As wedding season approaches, I wanted to offer a new perspective on the Wedding Ritual.
Many rituals in Judaism are designed to re-enact Jewish history and to bring people into a direct and living experience of the past. It’s through the process of re-enactment that gives people a living experience of an historical event and enables them to create and find their own personal meaning in the process.
Passover is a re-enactment of the Exodus from Slavery to Freedom. Shabbat is a re-enactment of the 7th Day of Creation. The Jewish Wedding is a re-enactment of the entire Seven Day period of Creation – the Jewish master story of how the World came into being.
Think about the symbols of the Wedding ceremony. The traditional ceremony begins with the bride circling the groom seven times. Saying the words of Shehechiyanu and making a Kiddush blessing for wine as the next act, sanctifies the element of time.
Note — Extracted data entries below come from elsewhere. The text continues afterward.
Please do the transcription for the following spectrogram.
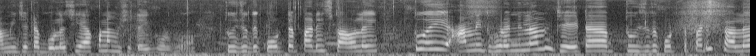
আমি যেটা বলেছি এখন আমি সেটাই করব। তুই যদি করতে পারিস তাহলেই তুই আমি ধরে নিলাম যে এটা তুই যদি করতে পারিস তাহলে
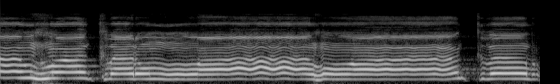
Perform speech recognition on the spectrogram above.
الله أكبر الله أكبر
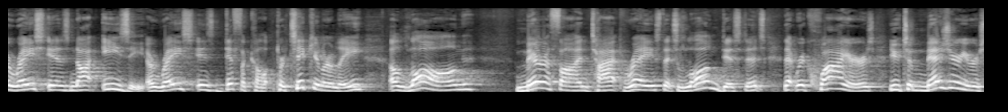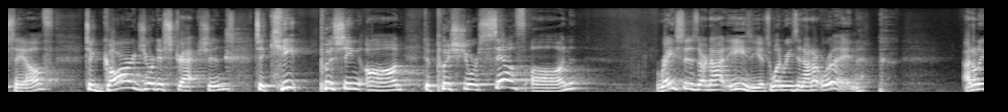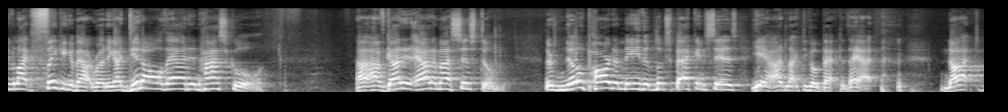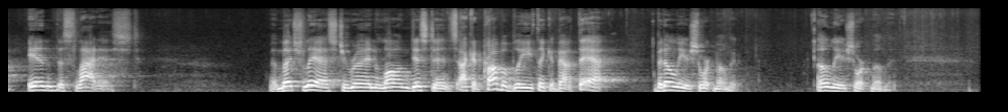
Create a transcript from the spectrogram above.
A race is not easy. A race is difficult, particularly a long marathon type race that's long distance that requires you to measure yourself, to guard your distractions, to keep pushing on, to push yourself on. Races are not easy. It's one reason I don't run. I don't even like thinking about running. I did all that in high school. I've got it out of my system. There's no part of me that looks back and says, Yeah, I'd like to go back to that. Not in the slightest. But much less to run long distance. I could probably think about that, but only a short moment. Only a short moment.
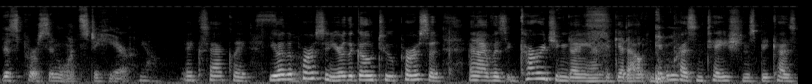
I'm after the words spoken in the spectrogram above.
this person wants to hear. Yeah, exactly. You're the person, you're the go to person. And I was encouraging Diane to get out and do presentations because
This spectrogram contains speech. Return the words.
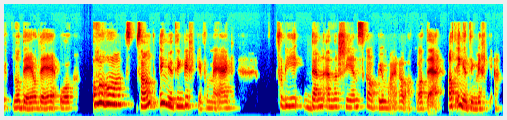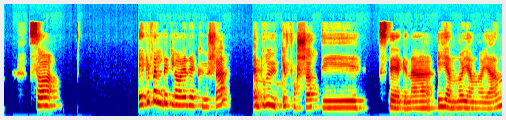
oppnå det og det', og 'Å' Sant? Ingenting virker for meg. Fordi den energien skaper jo mer av akkurat det. At ingenting virker. Så jeg er veldig glad i det kurset. Jeg bruker fortsatt de stegene igjen og igjen og igjen.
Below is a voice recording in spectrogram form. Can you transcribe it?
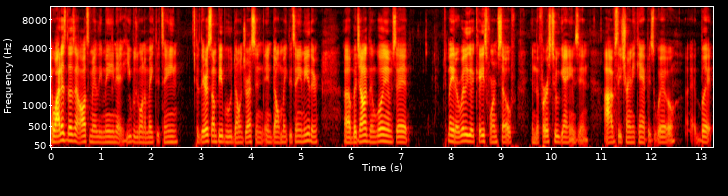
and why this doesn't ultimately mean that he was going to make the team, because there are some people who don't dress and, and don't make the team either. Uh, but Jonathan Williams had made a really good case for himself in the first two games, and obviously training camp as well. But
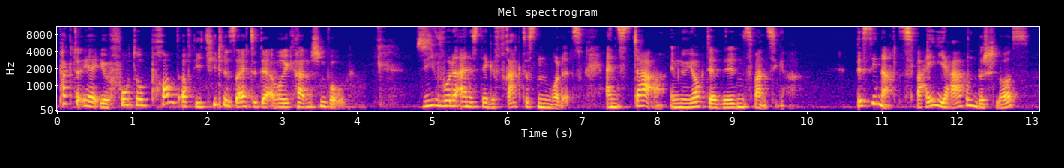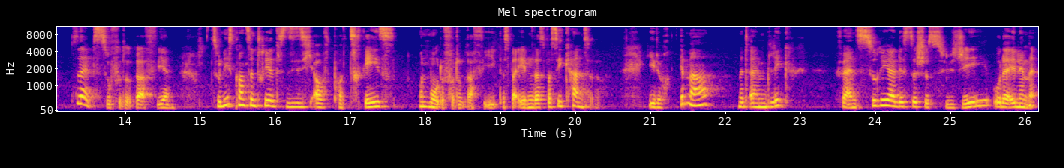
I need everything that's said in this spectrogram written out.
packte er ihr Foto prompt auf die Titelseite der amerikanischen Vogue. Sie wurde eines der gefragtesten Models, ein Star im New York der wilden Zwanziger. Bis sie nach zwei Jahren beschloss, selbst zu fotografieren. Zunächst konzentrierte sie sich auf Porträts und Modefotografie. Das war eben das, was sie kannte. Jedoch immer mit einem Blick für ein surrealistisches Sujet oder Element.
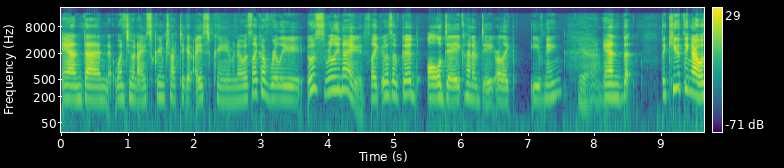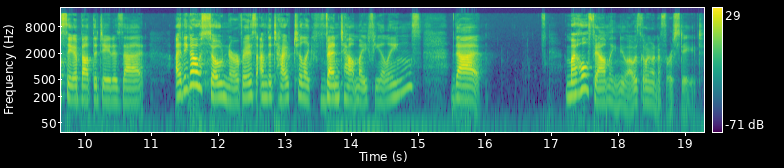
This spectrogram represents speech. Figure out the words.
and then went to an ice cream truck to get ice cream and it was like a really it was really nice. Like it was a good all day kind of date or like evening. Yeah. and the, the cute thing i will say about the date is that i think i was so nervous. I'm the type to like vent out my feelings that my whole family knew i was going on a first date.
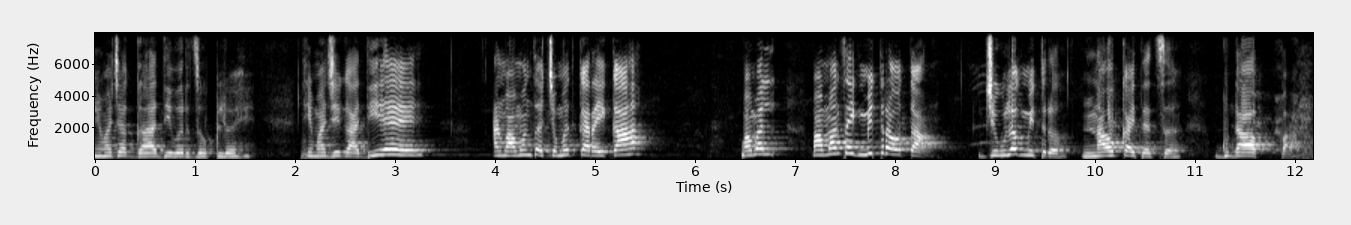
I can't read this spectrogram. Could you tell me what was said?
मी माझ्या गादीवर झोपलो आहे ही माझी गादी आहे. आणि मामांचा चमत्कार आहे का? मामा मामांचा एक मित्र होता. जिवलग मित्र. नाव काय त्याचं? गुंडाप्पा.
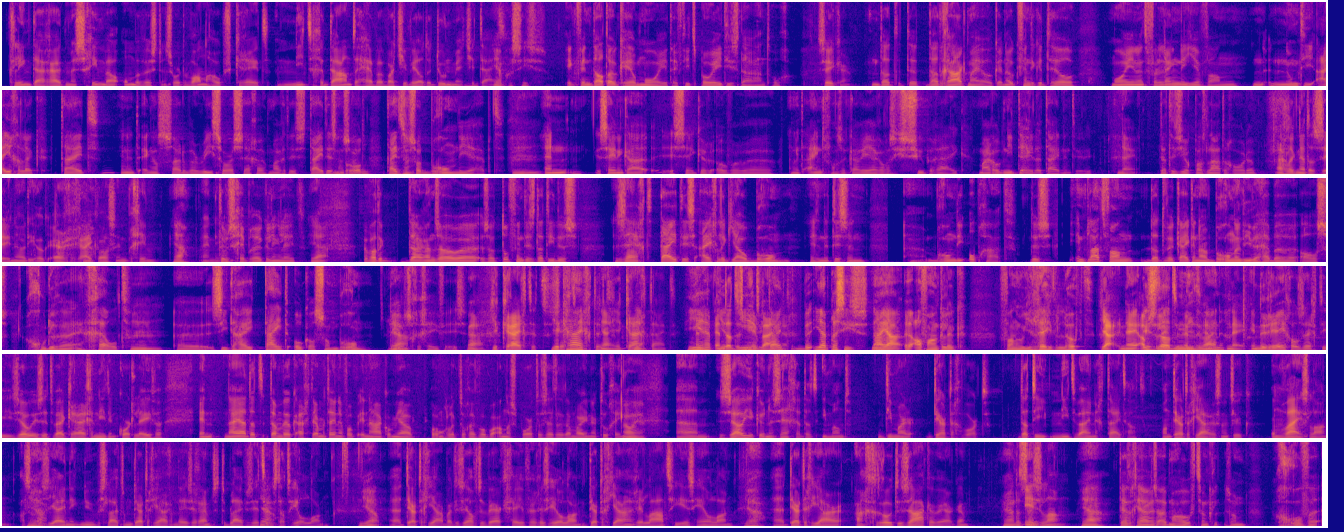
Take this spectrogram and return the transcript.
klinkt daaruit misschien wel onbewust een soort wanhoopskreet, niet gedaan te hebben wat je wilde doen met je tijd. ja, precies. Ik vind dat ook heel mooi. Het heeft iets poëtisch daaraan, toch? Zeker. Dat, dat, dat raakt mij ook. En ook vind ik het heel mooi in het verlengde hiervan. Noemt hij eigenlijk tijd, in het Engels zouden we resource zeggen, maar het is, tijd, is een soort, Bron? tijd is een soort bron die je hebt. Mm. En Seneca is zeker over, eh, aan het eind van zijn carrière was hij superrijk, maar ook niet de hele tijd natuurlijk. Nee. Dat is hij ook pas later geworden. Eigenlijk net als Zeno, die ook erg rijk Ja. was in het begin. Ja, En die- toen schipbreukeling leed. Ja, Wat ik daaraan zo, eh, zo tof vind, is dat hij dus zegt: tijd is eigenlijk jouw bron. En het is een eh, bron die opgaat. Dus in plaats van dat we kijken naar bronnen die we hebben als goederen en geld, Mm. eh, ziet hij tijd ook als zo'n bron die Ja. ons gegeven is. ja je krijgt het. Je krijgt hij. het. Ja, je krijgt Ja. tijd. Hier En- heb en je, dat is niet tijd. Ja, precies. Nou ja, afhankelijk van hoe je leven loopt. Ja, nee, absoluut. dat niet En- en- weinig? nee, in de regel zegt hij, zo is het, wij krijgen niet een kort leven. En nou ja, dat, dan wil ik eigenlijk daar meteen even op inhaken om jou per ongeluk toch even op een ander spoor te zetten dan waar je naartoe ging. Oh ja. Ehm, zou je kunnen zeggen dat iemand die maar 30 wordt, dat die niet weinig tijd had? Want 30 jaar is natuurlijk onwijs lang. Als, Ja. als jij en ik nu besluiten om 30 jaar in deze ruimte te blijven zitten, Ja. is dat heel lang. Ja, Eh 30 jaar bij dezelfde werkgever is heel lang. 30 jaar een relatie is heel lang. ja. Eh 30 jaar aan grote zaken werken ja, dat is lang. ja, 30 jaar is uit mijn hoofd zo'n zo'n grove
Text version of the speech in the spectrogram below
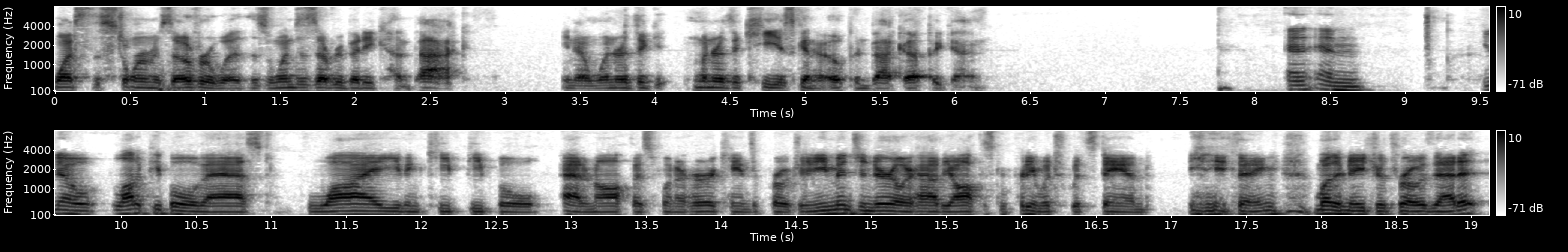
once the storm is over with is when does everybody come back? You know, when are the when are the keys going to open back up again? And and you know, a lot of people have asked why even keep people at an office when a hurricane's approaching. And you mentioned earlier how the office can pretty much withstand anything Mother Nature throws at it.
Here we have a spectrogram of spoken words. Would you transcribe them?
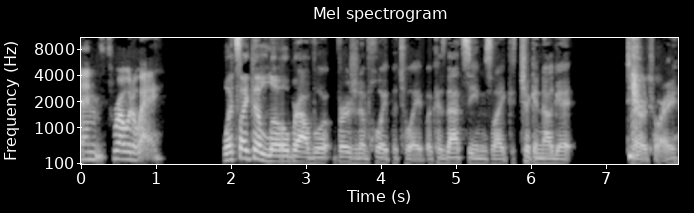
then throw it away. What's like the lowbrow vo- version of hoi polloi? Because that seems like chicken nugget territory.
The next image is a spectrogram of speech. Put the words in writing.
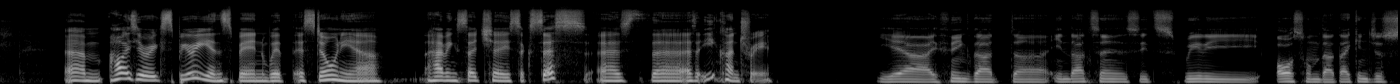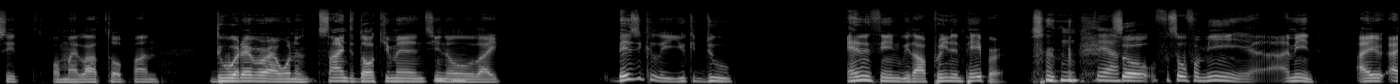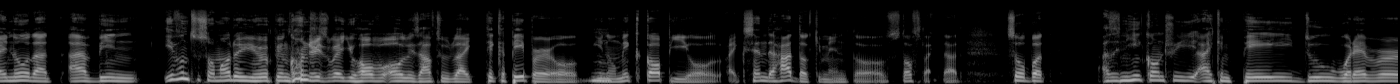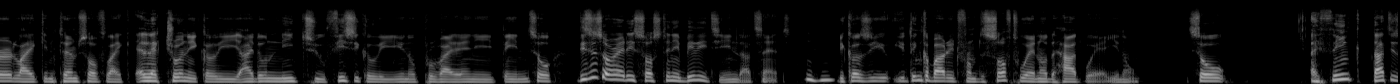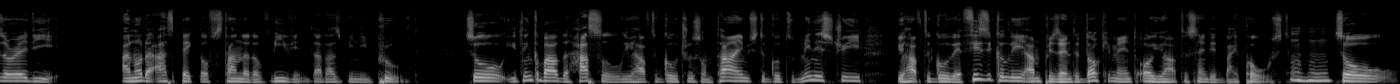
um, how has your experience been with Estonia having such a success as the as an e-country? Yeah, I think that uh, in that sense, it's really awesome that I can just sit on my laptop and do whatever I want to sign the document, you know, like basically you could do anything without and paper. Mhm, yeah. So so for me, I mean, I I know that I've been even to some other European countries where you have always have to like take a paper or you Mhm. know make a copy or like send a hard document or stuff like that. So but as an e country, I can pay, do whatever like in terms of like electronically. I don't need to physically, you know, provide anything. So this is already sustainability in that sense Mhm. because you, you think about it from the software, not the hardware, you know. So I think that is already another aspect of standard of living that has been improved. So you think about the hassle you have to go through sometimes to go to ministry, you have to go there physically and present a document, or you have to send it by post. Mhm. So,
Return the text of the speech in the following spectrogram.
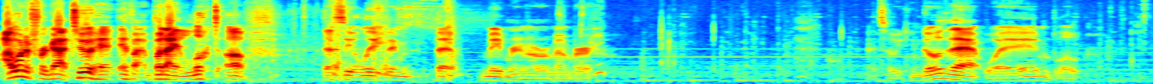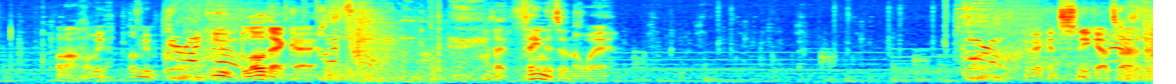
I would have forgot too if I, but I looked up. That's the only thing that made me remember. And so we can go that way and blow. Hold on, let me let me you blow that guy. Oh, that thing is in the way. Maybe I can sneak outside of it.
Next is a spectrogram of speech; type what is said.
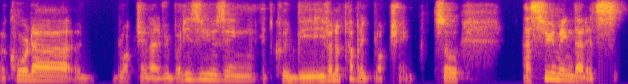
a Corda, a blockchain that everybody's using. It could be even a public blockchain. So assuming that it's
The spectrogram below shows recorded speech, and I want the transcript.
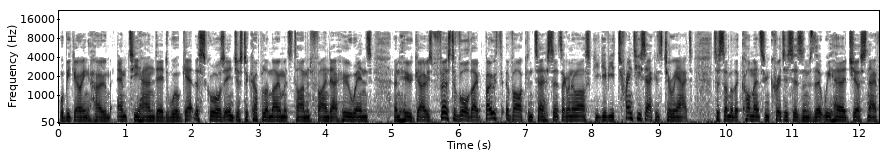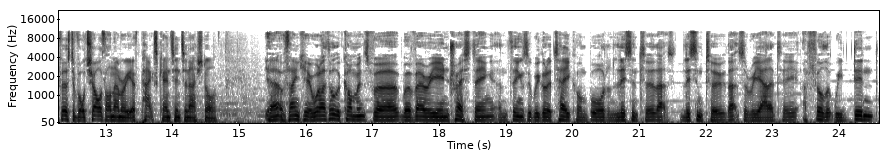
will be going home empty handed. We'll get the scores in just a couple of moments' time and find out who wins and who goes. First of all, though, both of our contestants, I'm going to ask you, give you 20 seconds to react to some of the comments and criticisms that we heard just now. First of all, Charles Alnamari of Pax Kent International. Yeah, well, thank you. Well, I thought the comments were, were very interesting and things that we've got to take on board and listen to. That's listen to. That's a reality. I feel that we didn't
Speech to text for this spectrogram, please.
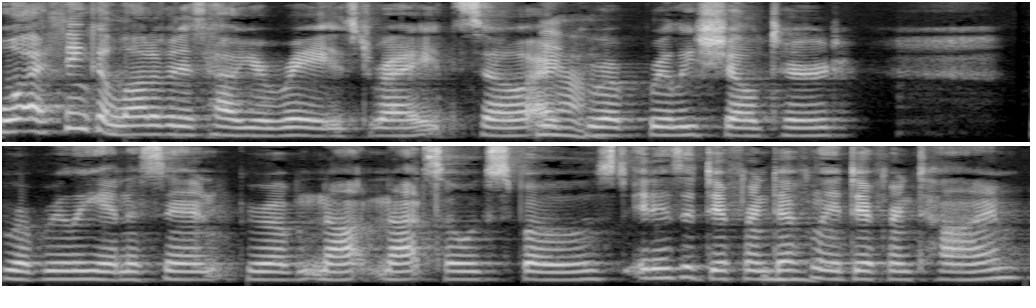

Next is time to exchange the rings – the act of consecrating the unity of the lovers bond. What was once dual, is now one.
Now come the sheva brachot, seven wedding blessings, a reminder of the seven days of creation. Finally, the breaking of the glass which has a myriad of meanings. The mystical interpretation of the breaking of the glass symbolizes the shards of light that went forth at the moment of creation from the Ain Sof as matter that would fill the universe.
All this happens under a chuppah, which symbolizes the idea of home, but even more, the new and unique home of these lovers which they will create together.
Taken together, these individual rituals come to represent the creation of a new world and the wedding ceremony becomes the re-enactment of creation. Seven circles, seven wedding blessings, the breaking of the glass, these symbols parallel the biblical story of Creation which lasted seven days. Who knows what new world will emerge forth from what this couple will create? Family, children, goodness, discovery, healing, and more. Every new world is an opportunity to create something unique and special and whole. By re-enacting Creation, time and again at Jewish weddings, the world gets one step closer to perfection.
Mazel tov and congratulations to you and your families,
Rabbi Darren Levine